A young couple in love nervously waiting outside a government office to be soon pronounced husband and wife while the woman’s family barges in with rowdies trying to disrupt the marriage, is a familiar scene in Tamil movies. However, this is also a mere reflection of society.
Although, as per law, two consenting adults can marry despite opposition from their families, the process is not so simple. Government officers want to minimise the backlash by angry family members and caste organisations; they thereby summon the couple’s parents during the marriage registration process.
This is primarily a hurdle for inter-caste and inter-religious marriages, which almost never happen with the prior consent of families. In fact, the practice of summoning parents has evolved as a means to prevent such unions of personal choice.
Instead of addressing the issue and following the law, a circular was released which further impeded inter-caste marriages during the previous All India Anna Dravida Munnetra Kazhagam (AIADMK) government.
THE CONTENTIOUS CIRCULAR
In September 2017 the Chief Registrar's office in Chennai passed a circular addressing all sub registrars, district registrars and associate registrars. While the circular did not explicitly ask for the physical presence of parents, three out of its four points implied communication with parents. Since then the presence of parents at the time of marriage registration has become an unwritten rule.
While the circular is not explicit in asking for the parents’ presence, insiders say that oral instructions were passed down to officers to mandatorily demand the presence of the woman’s parents at the time of registration.
Soon after the circular was passed, it resulted in a hue and cry in the state. However, three and half years later the practice of summoning parents is firmly in place, and it is valid for whichever Act one chooses to be married under. This is the scenario in a state that prides itself on anti-ritual and anti-caste marriages.
CIRCULAR OVERPOWERS THE LAW
Rashmi and Bharanidharan were married in a small ceremony earlier this year, but when they had gone to register the marriage they were denied on dubious grounds.
Speaking to Newsclick, Rashmi said that “a few days after we filed the online application form, we got an appointment to submit relevant documents in the Neelankarai Sub-Registrar’s office in Chennai. At the government office we were shocked to hear that the officer would not register our marriage without the presence of my parents. They did not insist on Bharani's parents being present, however."
“We were given an appointment at the onset of the COVID-19 second wave, and I did not want to take my parents to a government office fearing exposure to the virus. Moreover, it is not mandatory to bring parents and we had legitimate witnesses,” she said. “We waited for over two hours arguing with the officer, but he refused to budge. Of course he couldn’t cite the lack of my parents as the reason for rejection, he conveniently changed it to doubts about our wedding,” she added.
Rashmi and Bharani have since been struggling to get their marriage recognised by the state.
Bharanidharan raised the issue with the Chief Minister’s Special Cell, an online petition filing and monitoring system; three months later, he has still not received a pertinent response.

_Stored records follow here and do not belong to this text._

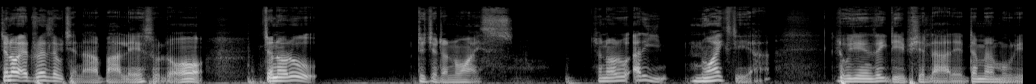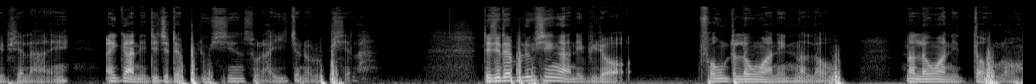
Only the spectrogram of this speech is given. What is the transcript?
ကျွန်တော် address လုပ်ချင်တာကဘာလဲဆိုတော့ကျွန်တော်တို့ digital noise ကျွန်တော်တို့အဲ့ဒီ noise တွေကလူရင်စိတ်တွေဖြစ်လာတယ်တမတ်မှုတွေဖြစ်လာတယ်အဲ့ကနေ digital pollution ဆိုတာကြီးကျွန်တော်တို့ဖြစ်လာ digital pollution ကနေပြီးတော့ဖုန်းတစ်လုံးကနေနှလုံးနှလုံးကနေသုံးလုံး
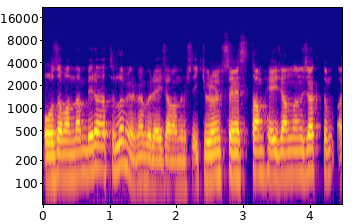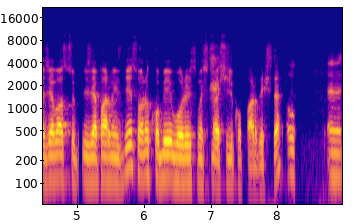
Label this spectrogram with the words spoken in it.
O zamandan beri hatırlamıyorum ya böyle heyecanlandım. İşte 2013 senesi tam heyecanlanacaktım. Acaba sürpriz yapar mıyız diye. Sonra Kobe Warriors maçında aşili kopardı işte. Evet.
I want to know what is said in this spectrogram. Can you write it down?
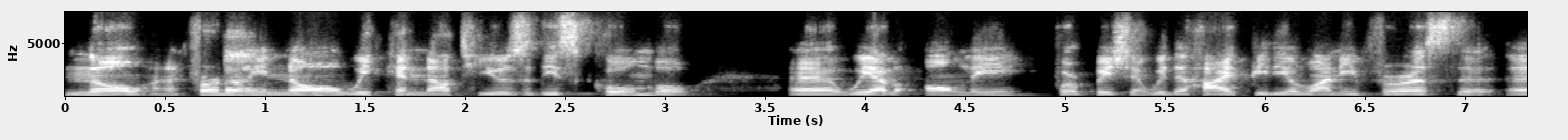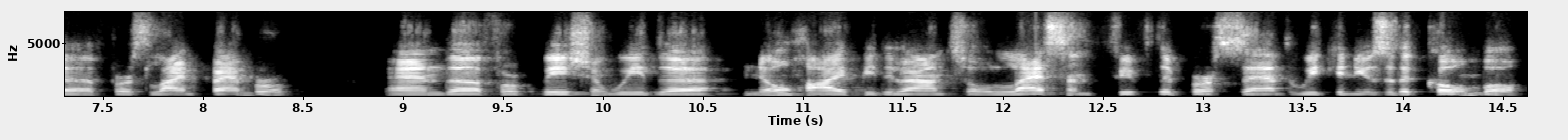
No, unfortunately, no, we cannot use this combo. Uh, we have only for patient with a high PD-L1 in first uh, first line pembro, and uh, for patient with uh, no high PD-L1, so less than 50%, we can use the combo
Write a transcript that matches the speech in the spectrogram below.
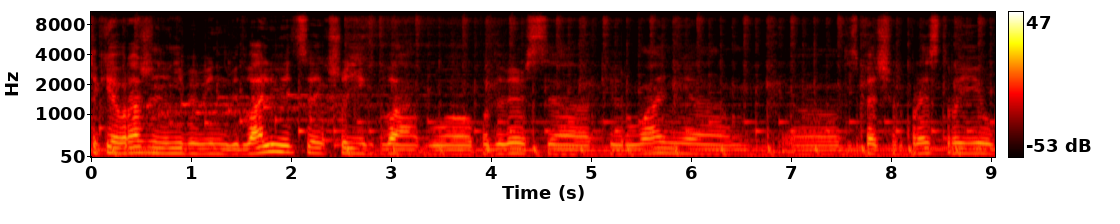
Таке враження, ніби він відвалюється, якщо їх два, бо подивився керування, е, диспетчер пристроїв,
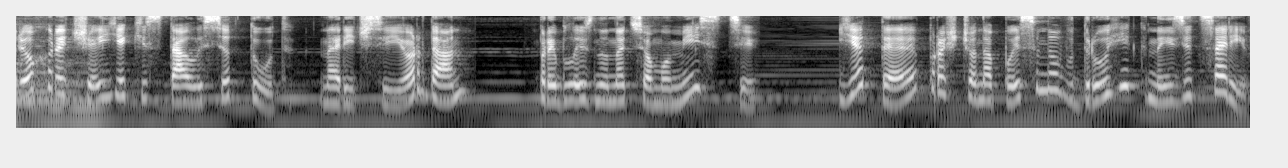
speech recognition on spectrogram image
трьох речей, які сталися тут, на річці Йордан, приблизно на цьому місці, є те, про що написано в другій книзі царів,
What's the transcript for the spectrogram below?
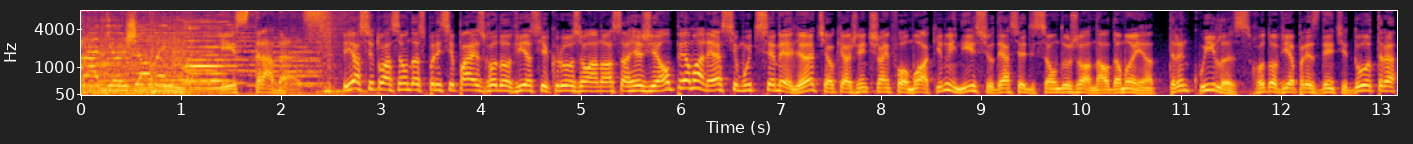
Rádio Jovem Pan. Estradas. E a situação das principais rodovias que cruzam a nossa região permanece muito semelhante ao que a gente já informou aqui no início dessa edição do Jornal da Manhã. Tranquilas. Rodovia Presidente Dutra,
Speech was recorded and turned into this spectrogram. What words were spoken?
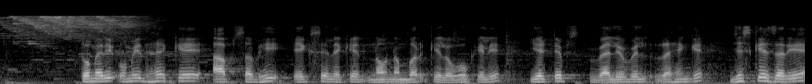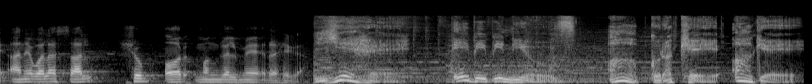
तो मेरी उम्मीद है कि आप सभी एक से लेकर नौ नंबर के लोगों के लिए ये टिप्स वैल्यूबल रहेंगे, जिसके ज़रिए आने वाला साल शुभ और मंगल में रहेगा। ये है एबीपी न्यूज़ आपको रखे आगे।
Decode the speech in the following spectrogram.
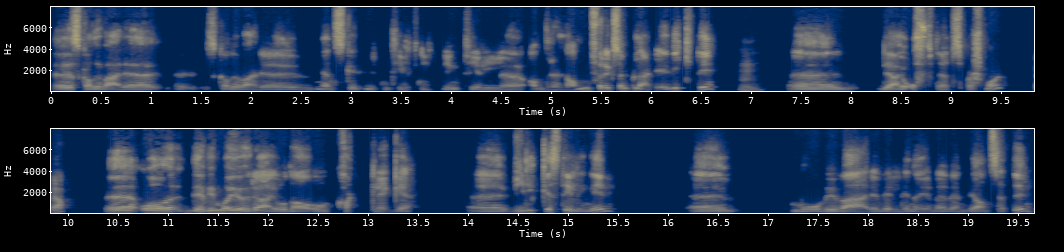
Skal det, være, skal det, være, mennesker uten tilknytning til andre land f.eks.? Er det viktig? Mm. Det er jo ofte et spørsmål. Ja. Og det vi må gjøre er jo da å kartlegge Eh, hvilke stillinger eh, må vi være veldig nøye med hvem vi ansetter, mm.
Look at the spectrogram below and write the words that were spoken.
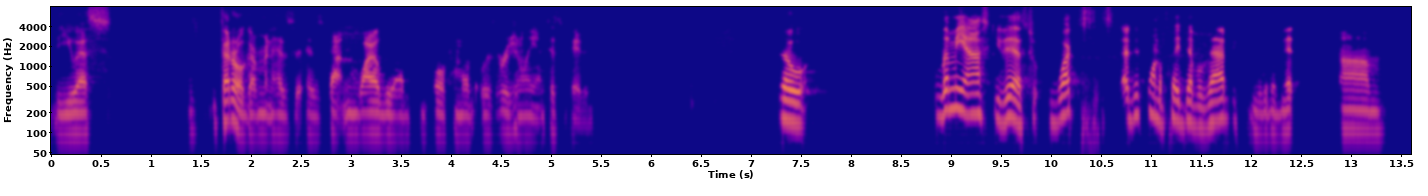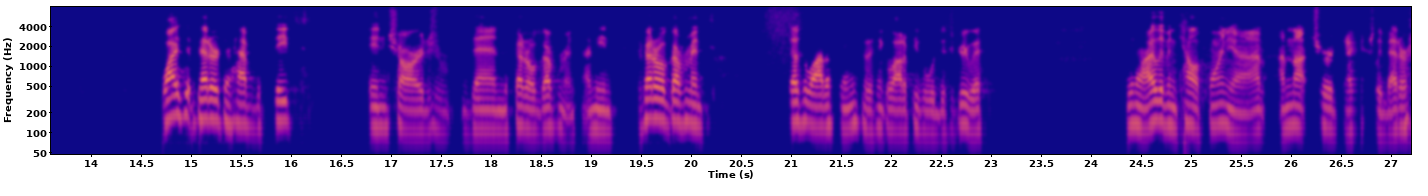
the US federal government has, has gotten wildly out of control from what was originally anticipated. So let me ask you this: What's I just want to play devil's advocate a little bit. Um, why is it better to have the states in charge than the federal government? I mean, the federal government does a lot of things that I think a lot of people would disagree with. You know, I live in California. I'm, I'm not sure it's actually better.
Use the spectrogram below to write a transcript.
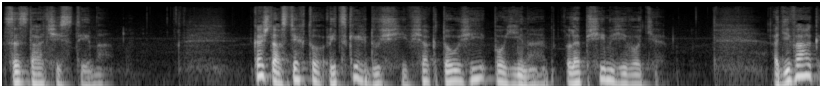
se zdá čistým. Každá z těchto lidských duší však touží po jiném, lepším životě. A divák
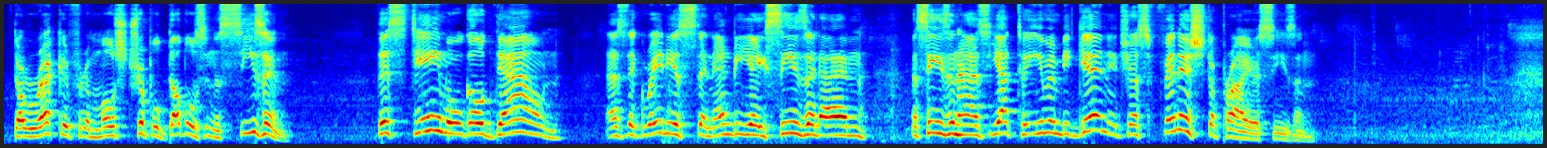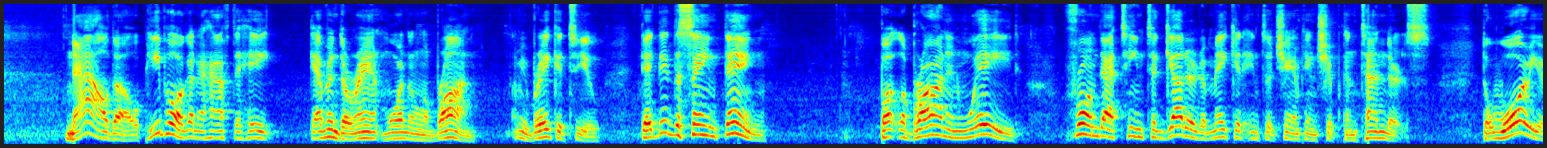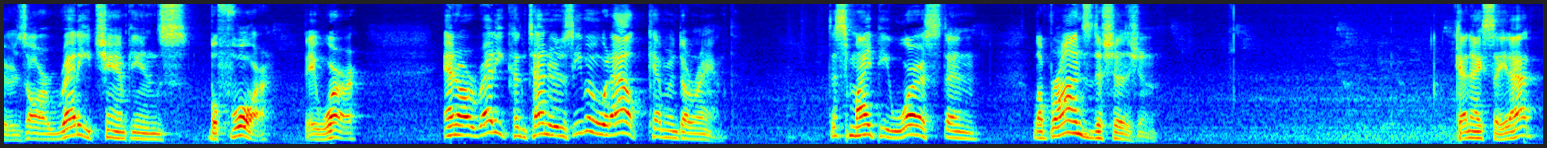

Srinivasan, who witnessed something similar, said that “last year, in the midst of the pandemic, I was helping my friend’s son with his marriage registration. The sub-registrar refused to register their wedding citing risk factors involved without the parents being present. We insisted that he should go by rules and not risk factors. Ultimately, the parents had to send a letter of consent and only then was the marriage registered”.
ACTIVISTS FIND A WAY
A staff member at a sub-registrar office in Dindigul, who wished to remain anonymous, said that “we insist that parents be present at the time of marriage registration, but it is only to prevent any untoward happenings”.
However, when women’s rights, youth and political activists are involved, the norms are diluted.
“We have been instrumental in the marriage registration of many couples. The officers always demand that parents be present, but we insist that it is not needed as per law, and only are the weddings registered. It involves talking to and convincing the officers,” said Chitra from the All India Democratic Women’s Association.
Suresh from the Democratic Youth Federation of India said that he has helped many couples get married without parents being present. "People come to us because their families have disapproved of their decisions; we go along with them and ensure that the process is complete," he explained.
While couples who approach such organisations escape the brunt of the circular, those who do not generally face the repercussions.
“Summoning the parents for marriage is against Article 14; it is unconstitutional and the state cannot demand it. I have been wanting to go to court and quash the government order that highlights the importance of parents for marriage registration. I will soon do it,” said Lalitha, an advocate.
"With the present government in power it will not be difficult. We can easily demand the revocation of the GO," she mentioned. The order was passed in 2017 at a time when the AIADMK was in power.